Habitat conservation programme
The Yellow-eyed Penguin Trust was formed in 1987 after research indicated a dramatic decline in the penguin population on mainland New Zealand. The aim was to rebuild the population to self-sustaining levels.
The Trust’s work involves the conservation of coastal ecosystems that include yellow-eyed penguin breeding habitats.It has protected yellow-eyed penguin habitats along the Otago and Southland coastlines by establishing penguin reserves, producing native plants in its nursery, providing fencing to protect nests from wandering stock, replanting breeding areas with tens of thousands of native trees and shrubs, trapping predators such as stoats and ferrets, funding research and advocacy, and educating about the need for penguin conservation.
Ironically, the Trust’s success creates an urgency to work harder as, the expanding distribution of penguins demands more native vegetation be planted to provide nest sites and needs more protection from predation.
Riparian – native plants for waterways
Water quality and the environment for aquatic life, birds and insects can both be improved by fencing-off waterways and planting-out the riparian strip with native plants. Download this PDF for helpful information on how you can get started rejuvenating a freshwater habitat in your community.
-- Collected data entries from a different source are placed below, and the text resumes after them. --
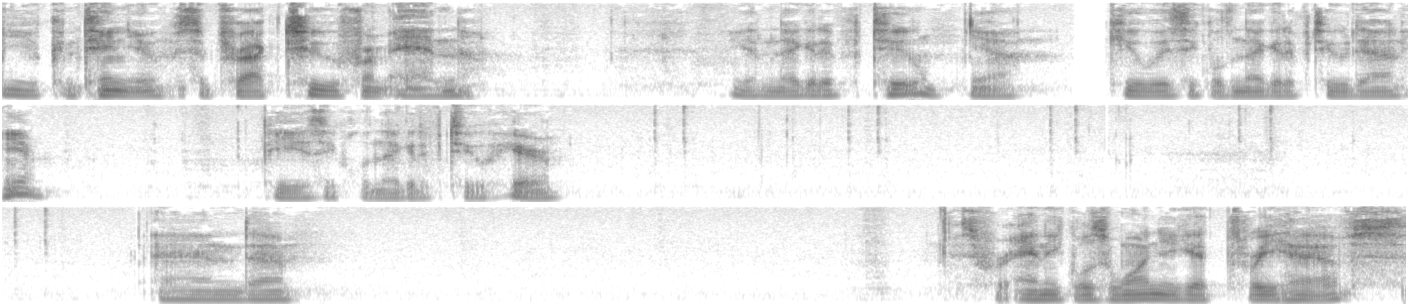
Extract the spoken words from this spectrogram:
you continue, subtract 2 from n. You have negative 2. Yeah, q is equal to negative 2 down here. p is equal to negative 2 here. And... Uh, for n equals 1, you get 3 halves.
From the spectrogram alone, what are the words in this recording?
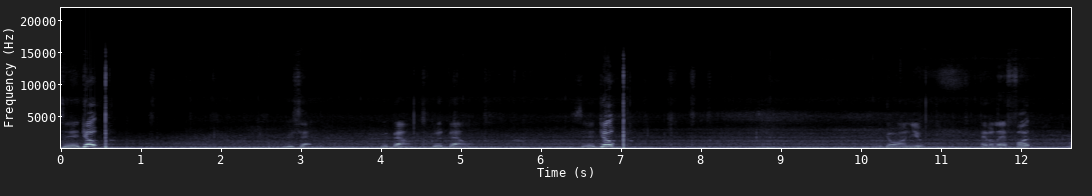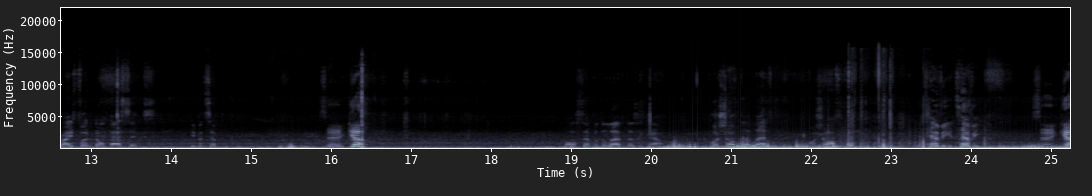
Said go. Reset. Good balance. Good balance. Said go. Here we go on you. Heavy left foot, right foot, don't pass six. Keep it simple. Set, go. Ball step with the left, doesn't count. Push off that left. Push off it. It's heavy, it's heavy. Say, go.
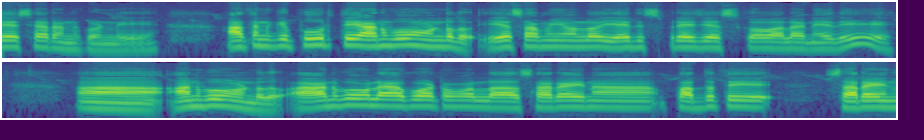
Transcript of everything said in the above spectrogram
చేశారనుకోండి అతనికి పూర్తి అనుభవం ఉండదు. ఏ సమయంలో ఏది స్ప్రే చేసుకోవాలనేది అనుభవం ఉండదు. ఆ అనుభవం లేకపోవటం వల్ల సరైన పద్ధతి సరైన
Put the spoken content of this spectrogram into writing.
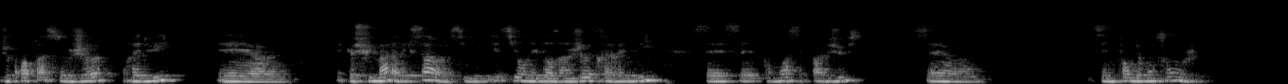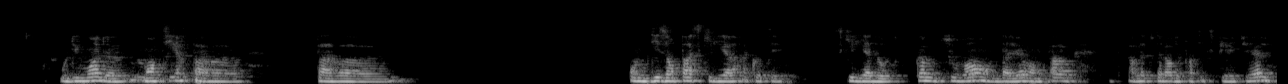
je ne crois pas ce jeu réduit et, euh, et, que je suis mal avec ça. Si, on est dans un jeu très réduit, c'est, pour moi, ce n'est pas juste. C'est, euh, c'est une forme de mensonge. Ou du moins de mentir par, par, en ne disant pas ce qu'il y a à côté ce qu'il y a d'autre. Comme souvent, d'ailleurs, on parle, je tout à l'heure de pratiques spirituelles.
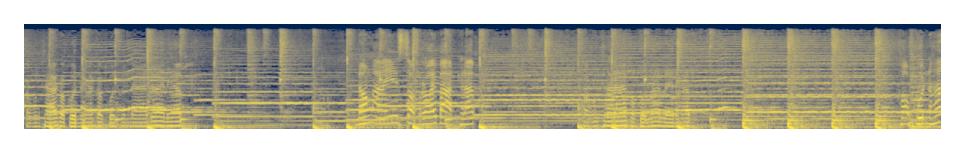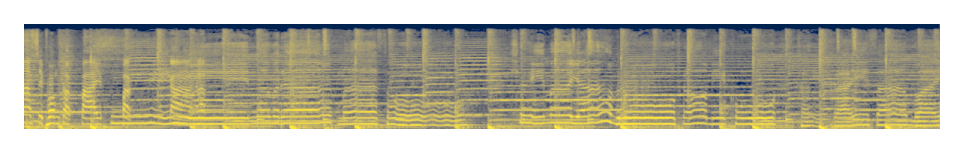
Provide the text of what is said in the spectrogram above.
ขอบคุณครับขอบคุณนะครับขอบคุณคุณนาด้วยนะครับ น้องไอซ์200 บาทครับ ขอบคุณครับขอบคุณมากเลยนะครับ ขอบคุณ 50พวงตักปลายปากกาครับ นำรักมาสู่ใช่มา ยามรู้เพราะมีคู่ทั้งใครสามวัย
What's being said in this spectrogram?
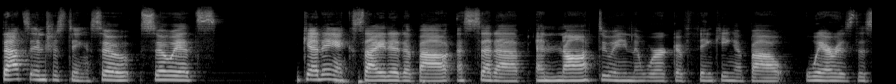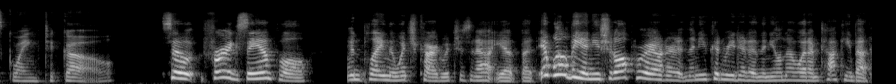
that's interesting so so it's getting excited about a setup and not doing the work of thinking about where is this going to go so for example in playing the witch card, which isn't out yet, but it will be, and you should all pre-order it, and then you can read it, and then you'll know what I'm talking about.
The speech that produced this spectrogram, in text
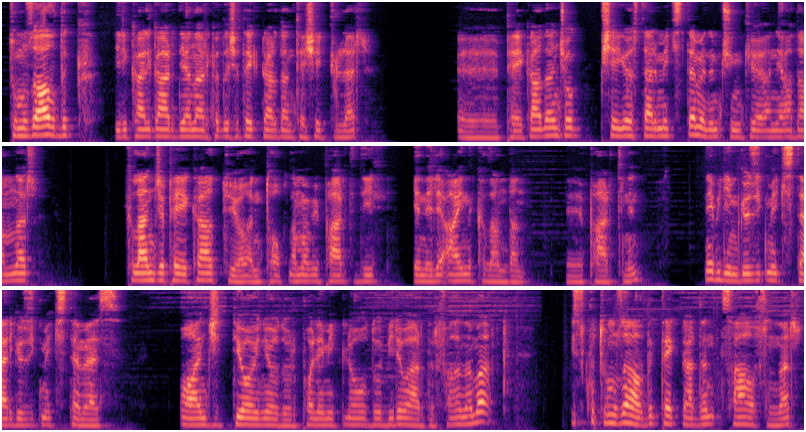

This could include a coastal estuary where yellow-eyed penguins nest, as the Yellow-eyed Penguin Trust has done at Tavora Reserve in East Otago.